In a message to reporters, Trade Secretary Ramon Lopez said that “since [the] Philippines as well as 10 other Asian economies suffered from an export decline in December, it’s quite apparent that the downward trend in exports was brought about by softening global demand induced by global growth slowdown as well as increased uncertainty amid escalating US-China trade tensions.”
“Electronics supply chain in the region was adversely affected as lower orders from one country can lead to lower orders in other supplier countries,” he added.
Electronic products, the Philippines’ top export with a 57.2-percent share of the total in December, contracted by 15.2 percent to $2.7 billion. For the full year, outbound shipments of this commodity rose 2.8 percent to $37.57 billion.
The PSA said that aside from electronics, the month’s declines was also due contractions for machinery and transport equipment (-53.1 percent), coconut oil (-24.8 percent) and other manufactured goods (-9.0 percent).
December’s imports drop, meanwhile, was attributed to declines for transport equipment (-33.3 percent), miscellaneous manufactured articles (-18.4 percent), mineral fuels, lubricants and related materials (-14.4 percent), telecommunication equipment and industrial machinery (-5.5 percent), other food and live animals (-3.5 percent) and electronic products (-1.6 percent).
Lopez said the exports drop was supported by a manufacturing slowdown in December as noted by a decline in the country’s Purchasing Managers Index (PMI). But while the indicator had fallen to a three-month low, he added that it “still showed Philippines as best performer in Asean (Association of Southeast Nations).”
For non-electronics exports, meanwhile, the Trade chief said production remained a concern and measures should be implemented to boost capacity and address supply bottlenecks.
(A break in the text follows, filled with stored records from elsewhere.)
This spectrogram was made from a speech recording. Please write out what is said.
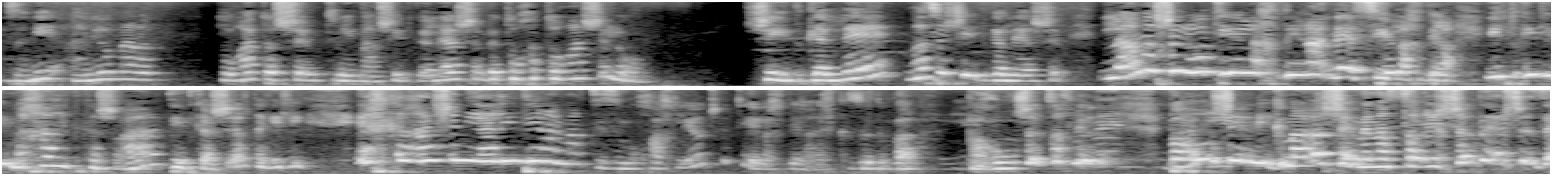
אז אני, אני אומרת, תורת השם תמימה, שיתגלה השם בתוך התורה שלו. שיתגלה, מה זה שיתגלה השם? למה שלא תהיה לך דירה? נס יהיה לך דירה. היא תגיד לי, מחר התקשרה, תתקשר, תגיד לי, איך קרה שנהיה לי דירה? אמרתי, זה מוכרח להיות שתהיה לך דירה, איך כזה דבר? ברור שצריך להיות, ברור שאם נגמר השמן אז צריך שזה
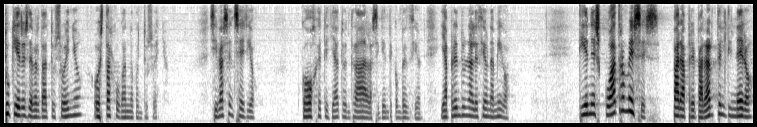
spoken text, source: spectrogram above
¿tú quieres de verdad tu sueño o estás jugando con tu sueño? Si vas en serio, cógete ya tu entrada a la siguiente convención y aprende una lección, amigo. Tienes cuatro meses para prepararte el dinero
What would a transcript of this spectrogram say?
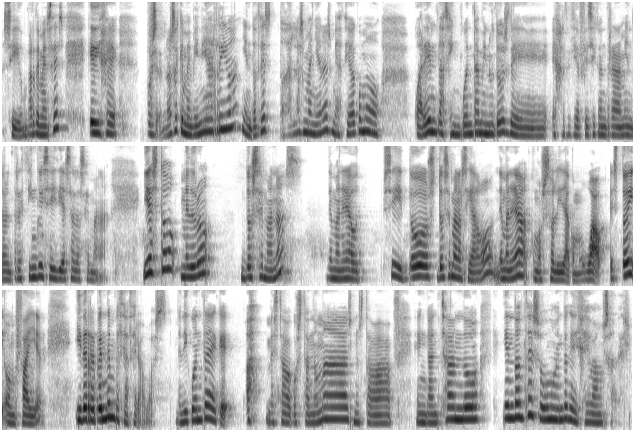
sí, un par de meses, que dije, pues no sé, que me vine arriba y entonces todas las mañanas me hacía como 40, 50 minutos de ejercicio físico, entrenamiento, entre 5 y 6 días a la semana. Y esto me duró dos semanas, de manera, sí, dos, dos semanas y algo, de manera como sólida, como, wow, estoy on fire. Y de repente empecé a hacer aguas. Me di cuenta de que ah, me estaba costando más, no estaba enganchando. Y entonces hubo un momento que dije, vamos a ver,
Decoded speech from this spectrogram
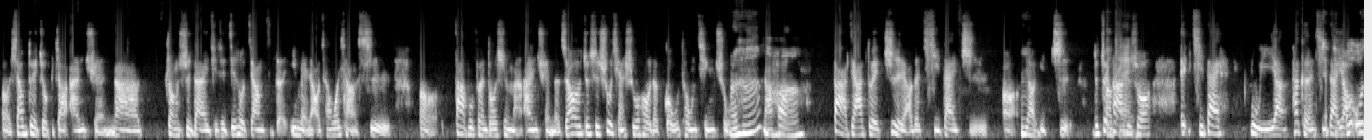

Chemical products were “mainly affected by ports and logistics efficiency issues in their import-export operations, as well as the police security and control procedures”, while farm goods like coconut, mango and others were troubled by supply and price concerns, Lopez said.
Price and supply issues for sugar also continued to weigh on processed food shipments, he continued, indirectly referring to a government move to liberalize imports by saying that sugar costs must “be competitive to improve our capabilities to export more processed food.”
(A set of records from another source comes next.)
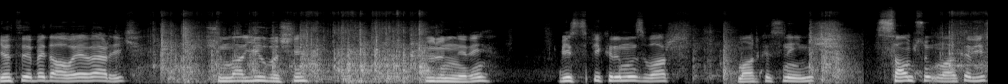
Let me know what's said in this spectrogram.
Yatığı bedavaya verdik. Şunlar yılbaşı ürünleri. Bir speaker'ımız var. Markası neymiş? Samsung marka bir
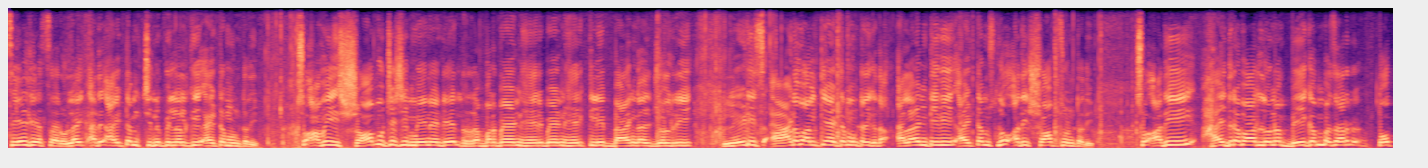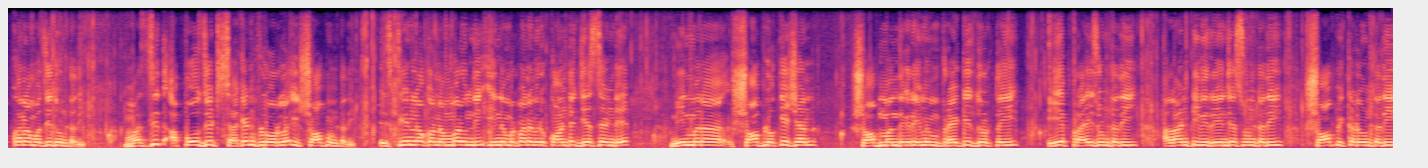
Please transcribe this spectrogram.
సేల్ చేస్తారు. లైక్ అదే ఐటమ్ చిన్నపిల్లలకి ఐటమ్ ఉంటుంది. సో అవి షాప్ వచ్చేసి మెయిన్ అంటే rubber band hair band hair clip bangle jewellery ladies ఆడవాళ్ళకి ఐటమ్ ఉంటుంది కదా. అలాంటివి ఐటమ్స్లో అది షాప్స్ ఉంటుంది. సో అది హైదరాబాద్లోన బేగం బజార్ తోప్ఖానా మస్జిద్ ఉంటుంది. మస్జిద్ అపోజిట్ సెకండ్ ఫ్లోర్లో ఈ షాప్ ఉంటుంది. ఈ స్క్రీన్లో ఒక నెంబర్ ఉంది. ఈ నెంబర్ పైన మీరు కాంటాక్ట్ చేస్తే నేను మన షాప్ లొకేషన్ షాప్ మన దగ్గర ఏమేమి వెరైటీస్ దొరుకుతాయి ఏ ప్రైస్ ఉంటుంది అలాంటివి రేంజెస్ ఉంటుంది షాప్ ఇక్కడ ఉంటుంది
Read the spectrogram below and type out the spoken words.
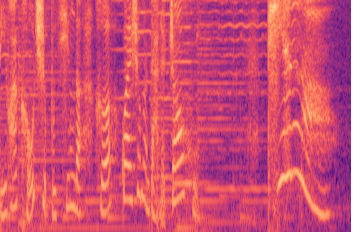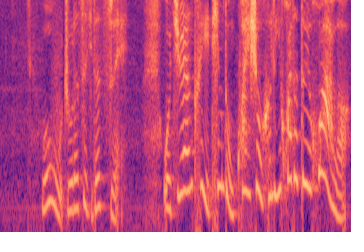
梨花口齿不清地和怪兽们打着招呼。天哪！我捂住了自己的嘴，我居然可以听懂怪兽和梨花的对话了。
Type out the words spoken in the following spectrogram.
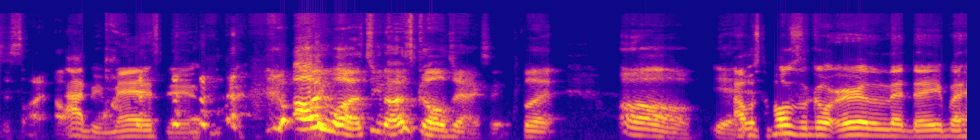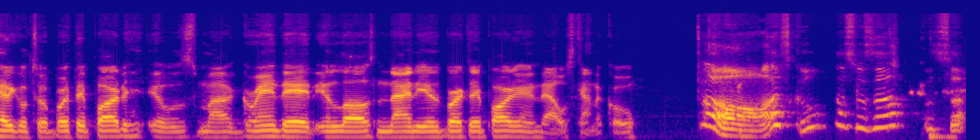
just like, oh, I'd be mad as hell. oh, he was. You know, it's Cole Jackson, but oh yeah, I was supposed to go earlier that day, but I had to go to a birthday party. It was my granddad in law's 90th birthday party, and that was kind of cool. Oh, that's cool. That's what's up. What's up?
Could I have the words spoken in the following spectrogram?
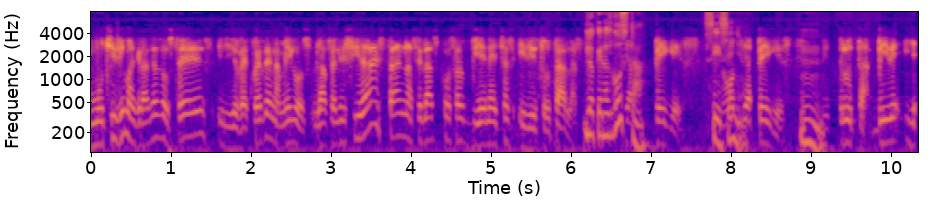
Muchísimas gracias a ustedes y recuerden amigos, la felicidad está en hacer las cosas bien hechas y disfrutarlas. Lo que nos No gusta. te apegues, Sí, no señor. te apegues, Mm. disfruta, vive y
Overall, Lopez said the Trade department was focusing on improving the manufacturing sector to “allow us to do more import substitution as well as improve our export performance in the long term and help address the perennial issue on trade deficit.”
Pernia, meanwhile, also called for the approval of proposed amendments to foreign investment, retail trade and public services laws, adding that “we should encourage foreign firms to transfer their manufacturing facilities in the Philippines and to take advantage of the growing domestic market.”
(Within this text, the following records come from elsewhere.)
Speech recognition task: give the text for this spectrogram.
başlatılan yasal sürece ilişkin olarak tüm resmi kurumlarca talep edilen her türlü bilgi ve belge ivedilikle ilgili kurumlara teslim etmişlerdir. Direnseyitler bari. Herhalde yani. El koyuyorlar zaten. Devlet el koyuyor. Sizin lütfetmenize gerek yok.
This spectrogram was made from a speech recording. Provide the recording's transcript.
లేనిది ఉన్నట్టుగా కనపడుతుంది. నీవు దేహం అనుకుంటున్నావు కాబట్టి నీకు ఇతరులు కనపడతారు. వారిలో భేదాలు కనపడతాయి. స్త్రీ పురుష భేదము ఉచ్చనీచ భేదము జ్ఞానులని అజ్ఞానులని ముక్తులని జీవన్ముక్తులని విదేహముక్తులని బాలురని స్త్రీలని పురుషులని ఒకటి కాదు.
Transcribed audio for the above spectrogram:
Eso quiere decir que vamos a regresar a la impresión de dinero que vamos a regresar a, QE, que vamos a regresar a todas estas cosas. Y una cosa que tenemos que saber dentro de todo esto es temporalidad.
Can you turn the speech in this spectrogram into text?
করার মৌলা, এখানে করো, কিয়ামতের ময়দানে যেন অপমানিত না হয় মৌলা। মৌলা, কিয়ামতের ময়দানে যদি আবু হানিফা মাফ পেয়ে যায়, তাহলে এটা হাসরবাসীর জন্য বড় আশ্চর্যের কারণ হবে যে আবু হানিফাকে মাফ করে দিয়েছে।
Full implementation of the Ease of Doing Business and Efficient Government Service Act of 2018, he continued, will also “eliminate bureaucratic and regulatory barriers that raise the cost of doing business in the country.”
Commenting on the latest merchandise trade data, ING Bank Manila senior economist Nicholas Antonio Mapa said a continued dependence on electronics exports would keep the balance of trade in deficit.
“Exports are seen to remain lackluster given our dependence on the electronics sector to carry the entire export base, all the more given the external environment and the US-China trade war,” he said.
“Despite the continued weakening of the peso, export performance has not gained the so-called competitive edge that we had hoped it would derive from a weaker currency,” he added.
“Much more will be needed to get our export base off the ground. Overall, the trade gap will remain relatively wide in 2019, which could continue to exert a weakening bias on the Peso throughout the year.”
FROM REPORTS BY ANNA LEAH E. GONZALES AND TYRONE JASPER C. PIAD